“Then who is missing!” asked the officer in frustration.
The old lady pointed towards the photo.
The police spoke to the neighbours of the lady and found that Daksh was her son had not returned home since the day Meera left her home. The police searched his house to find numerous sim cards registered under false names like Shiv, Rohan, Zohrab, Daksh etc. His real name was Mohan.
The police fired the arrow in dark and tried to track his location with his cell phone number registered under his real name. The arrow missed the target as the number was switched off. Three days later, the number was switched on for three minutes and it was enough to track his location.
“We know you killed twenty-nine women. We want to know how and why. We have enough proof to put you away for life, don’t bother denying.” Said the inspector.
“I befriended only those women who had no one in their family, all alone, no one to support or love, no one to check my background, no one to care if the woman goes missing. I would promise them marriage and have physical relations with them a night before the wedding. In the morning, I would give them an anti-pregnancy pill under the pretence that we are not yet ready to welcome a baby. Only that the pill was cyanide. They died in a few minutes. It was lovely. Satisfactory. But that stupid girl Meera. I didn’t know she had family until much later. I didn’t know she had sent my photo with her to her brother. That’s why I’m caught, that’s the only reason why I’m caught.”

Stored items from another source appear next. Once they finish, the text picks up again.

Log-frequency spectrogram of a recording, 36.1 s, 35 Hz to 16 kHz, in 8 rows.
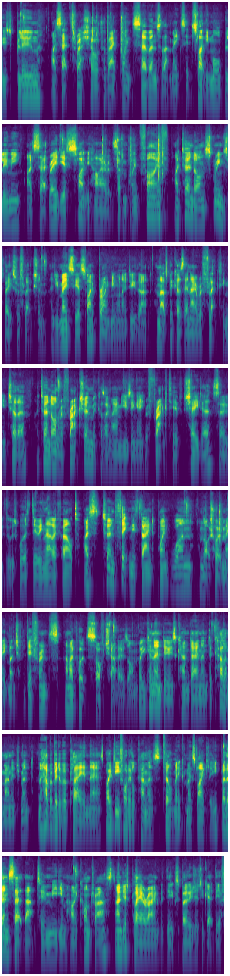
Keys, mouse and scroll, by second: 1.1 click, 1.8 KP_Decimal, 2.1 KP_7, 2.4 KP_Enter, 5.6 click, 6.5 KP_7, 6.8 KP_Decimal, 7.0 KP_5, 7.6 KP_Enter, 7.8 click, 9.8 click, 12.0 click, 14.1 click, 20.7 click, 21.9 KP_Decimal, 22.0 KP_1, 22.3 KP_Enter, 23.7 click, 24.7 click, 25.3-26.5 scroll down 1, 26.8 click, 27.3-27.9 scroll down 1, 31.5 click.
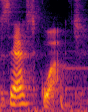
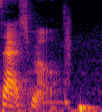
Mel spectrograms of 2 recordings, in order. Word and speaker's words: Sasquatch: He tells the kids a scary story about the legend of Sasquatch, which the babies mispronounce as Satchmo.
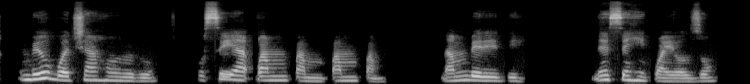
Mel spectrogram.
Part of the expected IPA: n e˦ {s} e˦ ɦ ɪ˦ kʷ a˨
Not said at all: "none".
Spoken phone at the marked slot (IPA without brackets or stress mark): s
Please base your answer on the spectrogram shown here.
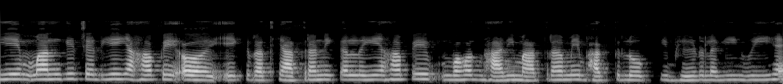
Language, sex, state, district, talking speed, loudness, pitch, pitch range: Hindi, female, Haryana, Rohtak, 190 wpm, -19 LUFS, 215 Hz, 200-225 Hz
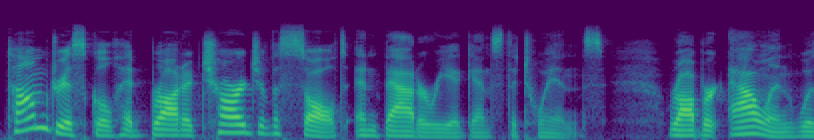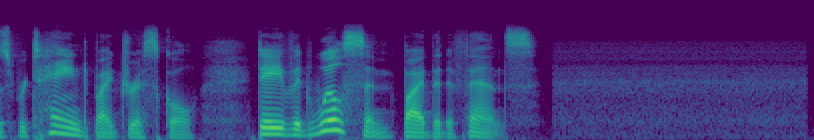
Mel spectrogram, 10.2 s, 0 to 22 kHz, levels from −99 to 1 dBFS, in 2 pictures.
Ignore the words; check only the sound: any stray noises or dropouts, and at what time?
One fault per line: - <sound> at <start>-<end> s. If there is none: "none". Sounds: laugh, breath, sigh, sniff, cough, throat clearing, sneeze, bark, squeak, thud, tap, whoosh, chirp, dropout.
none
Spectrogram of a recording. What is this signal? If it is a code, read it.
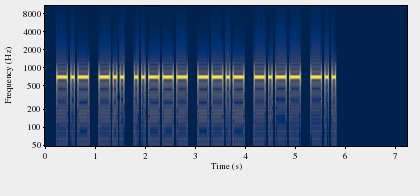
Morse code, heard as a keyed tone, about 17 wpm, 700 Hz. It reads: KD2QYD
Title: USA Callsign DE Callsign - 6 Characters - 17wpm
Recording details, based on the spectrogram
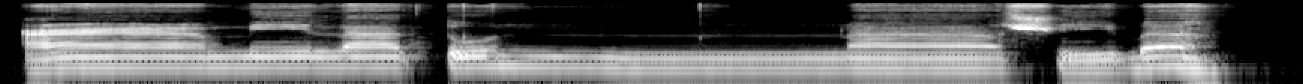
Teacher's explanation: sukun atau tanwin bertemu dengan huruf nun mim wawu atau ya' berdengungnya itu kurang lebih dua harokat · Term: Idgham Bighunnah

“Now, answer why.”
After third degree torture, Mohan said, “You remind me of my mother.”
The officers looked at each other and paused. Mohan continued, “She was cruel. My father worked in a bank and my mother was a housewife. He met a young, beautiful girl who convinced him to leave his wife for her. My mother took all out on me by beating me. These women, I tell you. They wreck lives. I was able to rid this earth of twenty-nine women, I’m proud of myself. I regret nothing.”
It was found that Mohan had cut his mother’s tongue when he returned home from his father’s funeral to find his mother hurling abuses at him for attending it. He had been tortured and abused by his mother since he was a baby and lacked love of both the parents affecting his psychology deeply. He was sentenced for life. During the trial, his mother also passed away.
A healthy, happy childhood is more than necessary. When has, violence solved anything?